By the ‘we’, he means the Office for National Statistics, which he stresses costs only £205m a year in non-census years: “Compared to annual public spending of £800bn, much of which is being allocated using data that’s generated by the statistical service, it looks like pretty good value and is very, very important.”
No country for old men
For some of the later parts of this interview, it feels like Dilnot is tip-toeing away from anything that could prove controversial. He’s made his stand on pre-release; but despite his decades of experience of the UK public sector, he doesn’t want to criticise specific departments or areas of concern. Take the use of targets in public services. At the IFS, he spent some of his time skewering them; but asked for advice on how the public sector can set better targets, he refuses to comment.
I turn to social care, hoping to get a glimpse of him speaking out. Some commentators have called his solution, which proposes a lifetime cap of £35,000 on social care costs, “regressive”. What does he think?
“I know there have been some suggestions,” he says; and then he methodically pulls the criticisms apart. First, what’s meant by regressive? The term only makes sense when considering the overall impact of all taxation and public spending on individuals, he says, because most taxes are not hypothecated.
Then he picks apart the argument that his proposals are regressive because they would help the better-off as well as the poor. The NHS isn’t dubbed regressive, he says, “despite the fact that significant amounts of money are spent on the wealthy.”
Finally, he argues that his solution would be “highly progressive”, because wealthy people pay much larger sums in tax than the poor, and thus – assuming that care is funded out of taxation – they will on average end up subsidising the care services of the majority.
Here, he shows his mettle. Meticulously, he pieces together the evidence to defend his argument. So will he lead a powerful and aggressive regulator?

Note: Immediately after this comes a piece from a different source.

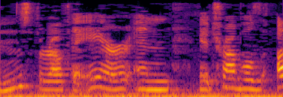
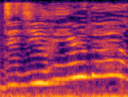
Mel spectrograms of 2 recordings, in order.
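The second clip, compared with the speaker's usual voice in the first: higher, louder, thrilled at the squeak; excited; 11 semitones higher, 5 dB louder than usual. Real, not acted. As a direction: burst out amazed at the sound. Sponge cup squeaks loudly.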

Dilnot is a quiet man in a public role, but he can speak with a steely authority when needs be – and he certainly says that he is prepared to do so.